Library, T. & NJERI, K (2021). Antidiabetic Activity And Safety Of Piper Capense, Berberis Holstii, Sonchus Asper, Vernonia Lasiopus And Galinsoga Parviflora In Alloxan-Induced Diabetic Albino Mice. Afribary. Retrieved from https://afribary.com/works/antidiabetic-activity-and-safety-of-piper-capense-berberis-holstii-sonchus-asper-vernonia-lasiopus-and-galinsoga-parviflora-in-alloxan-induced-diabetic-albino-mice

MLA 8th

Library, The Public Access, and KIMANI NJERI "Antidiabetic Activity And Safety Of Piper Capense, Berberis Holstii, Sonchus Asper, Vernonia Lasiopus And Galinsoga Parviflora In Alloxan-Induced Diabetic Albino Mice" Afribary. Afribary, 28 May. 2021, https://afribary.com/works/antidiabetic-activity-and-safety-of-piper-capense-berberis-holstii-sonchus-asper-vernonia-lasiopus-and-galinsoga-parviflora-in-alloxan-induced-diabetic-albino-mice. Accessed 26 Sep. 2022.

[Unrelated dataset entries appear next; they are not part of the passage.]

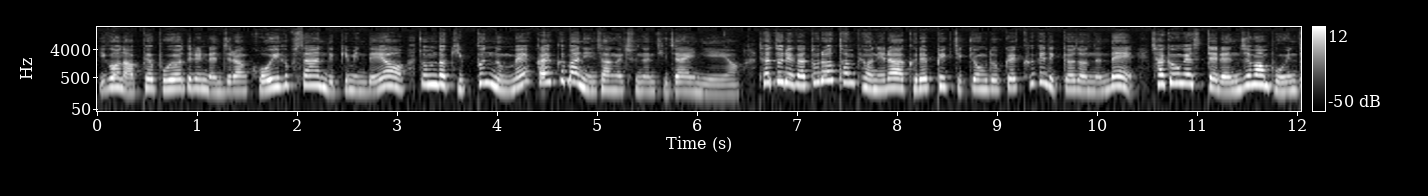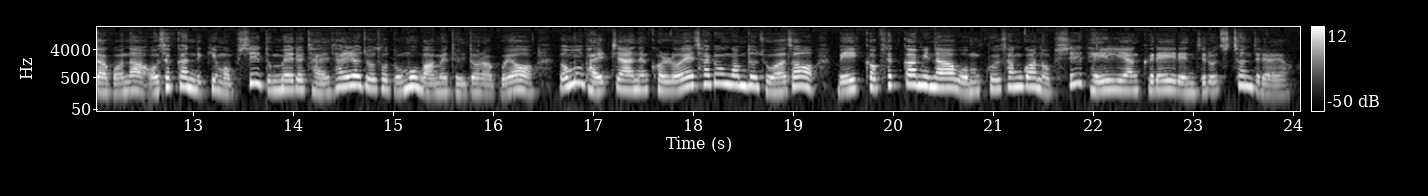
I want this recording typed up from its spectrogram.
이건 앞에 보여드린 렌즈랑 거의 흡사한 느낌 인데요. 좀 더 깊은 눈매, 깔끔한 인상을 주는 디자인이에요. 테두리가 또렷한 편이라 그래픽 직경도 꽤 크게 느껴졌는데 착용했을 때 렌즈만 보인다거나 어색한 느낌 없이 눈매를 잘 살려줘서 너무 마음에 들더라고요. 너무 밝지 않은 컬러에 착용감도 좋아서 메이크업 색감이나 웜쿨 상관없이 데일리한 그레이 렌즈로 추천드려요.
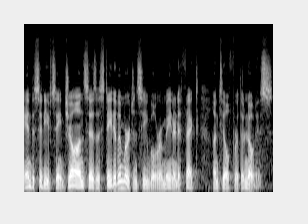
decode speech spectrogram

MLA7

Library, The Public Access, and KIMANI NJERI . "Antidiabetic Activity And Safety Of Piper Capense, Berberis Holstii, Sonchus Asper, Vernonia Lasiopus And Galinsoga Parviflora In Alloxan-Induced Diabetic Albino Mice". Afribary, Afribary, 28 May. 2021. Web. 26 Sep. 2022. < https://afribary.com/works/antidiabetic-activity-and-safety-of-piper-capense-berberis-holstii-sonchus-asper-vernonia-lasiopus-and-galinsoga-parviflora-in-alloxan-induced-diabetic-albino-mice >.

Chicago

Library, The Public Access and NJERI, KIMANI . "Antidiabetic Activity And Safety Of Piper Capense, Berberis Holstii, Sonchus Asper, Vernonia Lasiopus And Galinsoga Parviflora In Alloxan-Induced Diabetic Albino Mice" Afribary (2021). Accessed September 26, 2022. https://afribary.com/works/antidiabetic-activity-and-safety-of-piper-capense-berberis-holstii-sonchus-asper-vernonia-lasiopus-and-galinsoga-parviflora-in-alloxan-induced-diabetic-albino-mice